The Dead Sea Scrolls have long fascinated scholars and the general public alike. The first scrolls were discovered in a handful of caves not far from Jerusalem in 1947, but they were soon scattered among several institutions and private collectors. They were made available only to an extremely select group of scholars for almost four decades, and only a small number of the scrolls were published.
That changed in the mid-1980s, when outside scholars lobbied for open access. Within a decade, all of the scrolls had been transcribed and translated into several languages, in many different editions. Since then, several scholarly debates have emerged over the identity of the scrolls’ original owners.

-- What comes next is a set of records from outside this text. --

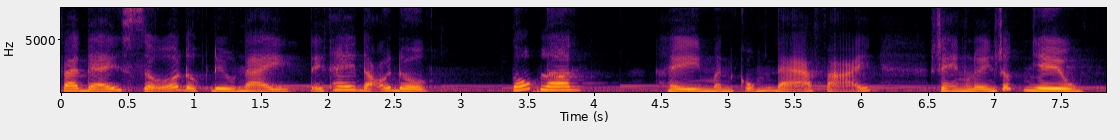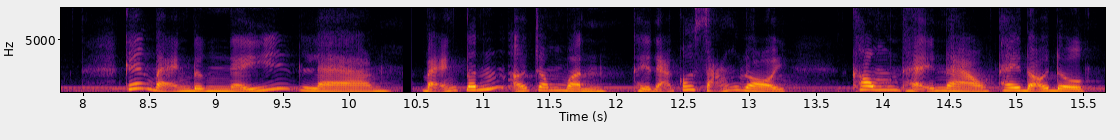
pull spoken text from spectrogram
Và để sửa được điều này, để thay đổi được, tốt lên, thì mình cũng đã phải rèn luyện rất nhiều. Các bạn đừng nghĩ là bản tính ở trong mình thì đã có sẵn rồi, không thể nào thay đổi được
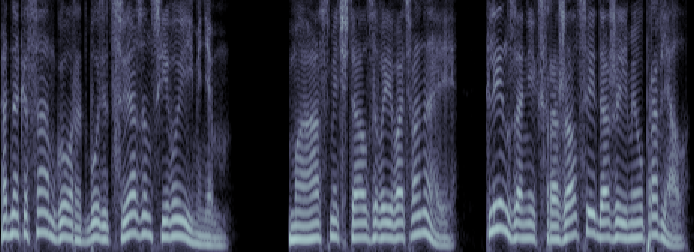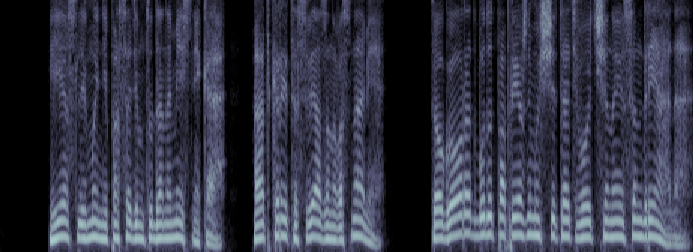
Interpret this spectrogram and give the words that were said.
однако сам город будет связан с его именем. Маас мечтал завоевать Ванаи. Клин за них сражался и даже ими управлял. Если мы не посадим туда наместника, открыто связанного с нами, то город будут по-прежнему считать вотчиной Сандриана.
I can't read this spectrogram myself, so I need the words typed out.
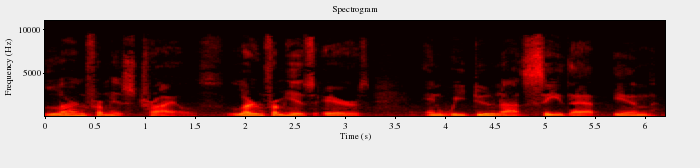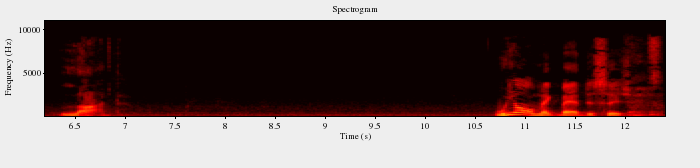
learn from his trials, learn from his errors, and we do not see that in Lot. We all make bad decisions.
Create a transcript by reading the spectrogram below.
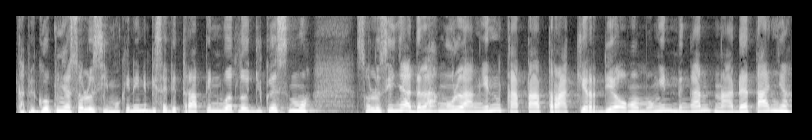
Tapi gue punya solusi mungkin ini bisa diterapin buat lo juga semua. Solusinya adalah ngulangin kata terakhir dia ngomongin dengan nada tanya.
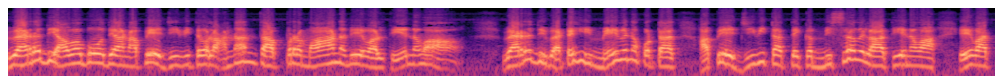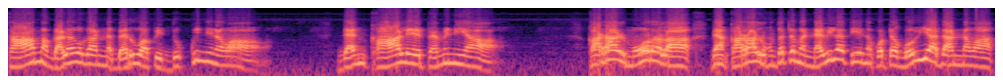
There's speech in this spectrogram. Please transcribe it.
වැරදි අවබෝධයන් අපේ ජීවිතවල අනන්ත අප්‍රමාණ දේවල් තියෙනවා. වැරදි වැටහි මේ වෙනකොටත් අපේ ජීවිතත් එක්ක මිශ්‍ර වෙලා තියෙනවා. ඒවා තාම ගලව ගන්න බැරුව අපි දුක් විඳිනවා. දැන් කාලය පැමිණියා. කරල් මෝරලා දැන් කරල් හොඳටම නැවිලා තියෙනකොට ගොවියා දන්නවා.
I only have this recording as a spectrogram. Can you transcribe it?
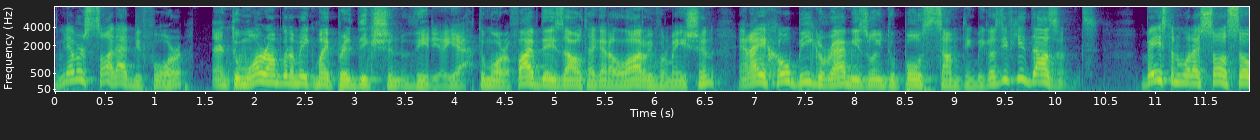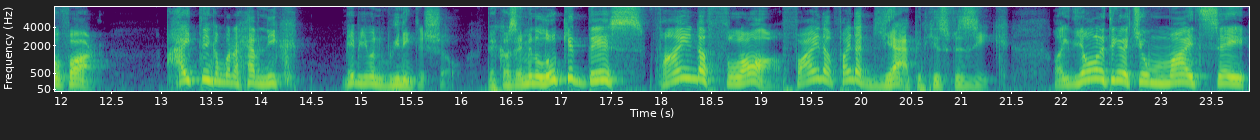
We never saw that before. And tomorrow I'm gonna make my prediction video. Yeah, tomorrow, five days out, I got a lot of information. And I hope Big Ramy is going to post something, because if he doesn't, based on what I saw so far, I think I'm gonna have Nick maybe even winning this show. Because I mean, look at this. Find a flaw. Find a find a gap in his physique. Like the only thing that you might say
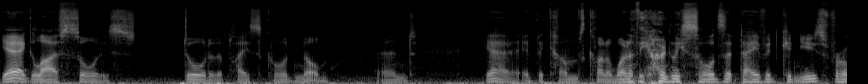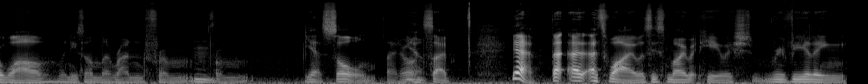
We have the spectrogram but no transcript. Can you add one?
yeah, Goliath's sword is stored at a place called Nob, and yeah, it becomes kind of one of the only swords that David can use for a while when he's on the run from Mm. from yeah Saul later Yeah. on. So yeah, that uh, that's why it was this moment here, which revealing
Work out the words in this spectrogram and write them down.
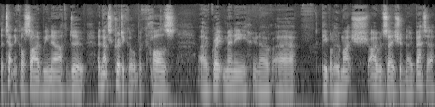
The technical side we know how to do, and that's critical because a great many, you know, uh, people who sh- I would say, should know better,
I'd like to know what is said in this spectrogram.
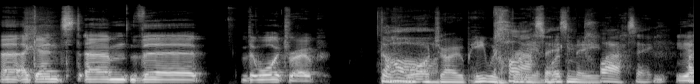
Uh, against um, the the wardrobe. the Oh, wardrobe. He was Classic. brilliant, wasn't he? Classic. I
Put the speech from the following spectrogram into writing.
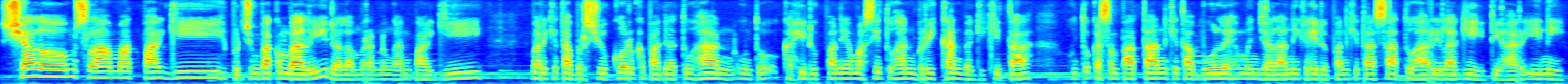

Some argue the scrolls belonged to an exclusive sect of Jews called the Essenes, who lived in the caves where the scrolls were found, but who did not actually live in Jerusalem itself. Others believe they belonged to Jews who lived in Jerusalem at the time when they ruled over the city. The scrolls were only deposited at the nearby caves, these scholars argue, when Jews were escaping Jerusalem as the Romans were sacking the city, in 70 A.D.
Norman Golb, a professor at the University of Chicago, and the chief advocate of the latter view, said the Google digitization project might only harm his theory. Both the Israel Museum and the I.A.A., he says, generally favor the Essene theory and only grudgingly recognize his own. Digitizing the scrolls with the Israel Museum and the I.A.A. controlling the editing will only proliferate the theory he rejects.
While he is not mentioned by name, his theory is in fact noted on an overview of the scrolls presented on the Israel Museum site (http://dss.collections.imj.org.il/project). “That’s very nice of them,” Golb said, “but the public is still not getting a fair introduction to the problem. The value that’s been put on the digitization —“really, it’s too much. There are other matters that are much more important.”
Professor Rachel Elior, who teaches at the Hebrew University in Jerusalem and who also believes the scrolls belonged to Jews escaping Jerusalem, said the Google project might actually help views like her own get a larger hearing. Because anyone can see the original texts now, and even post comments on them, the debate might open up, she says.
But she said there were several problems with Google digitization as it exists now. She mentioned that only five of the 900 scrolls are online, for instance, and that none of the current printed transcriptions are tagged to the digitized manuscripts. This will only slow efforts to figure out, once and for all, what the correct transcription — and in turn, translation — should be.
“There are un-needed mistakes due to haste or lack of scholarly supervision observed in the first day when the project was online,” Elior wrote in an e-mail.
The Google project has many defenders as well. Scholars like Timothy Lim, author of the “Oxford Handbook of the Dead Sea Scrolls” and a professor at the University of Edinburgh, said it is inappropriate to argue that the current availability of only five scrolls is a mark against Google.
“My understanding is that [the digitization of the other scrolls] is going to take place,” Lim said. He added that the new ability to verify rivaling transcriptions and translations is nothing to take lightly, either. Some of the larger debates, he said, are wrapped up in seemingly picayune matters of transcription and translation.
“To get to the heart of some of these issues, you have to get to the real text,” he said. “Now you can go directly to the scrolls themselves.”
Other scholars like James VanderKam, an editor of several volumes of Dead Sea Scrolls print editions and a professor at the University of Notre Dame, noted that Google’s digitization might not solve any serious debates about the texts. But the scrolls’ free and open access represents a high-water mark after decades of seclusion.
“I don’t see this so much as advancing scholarship as the culmination of a long process of gaining access to the scrolls,” he said. “I’m very much in favor of it.” [See rest here]
HT: J. Lauer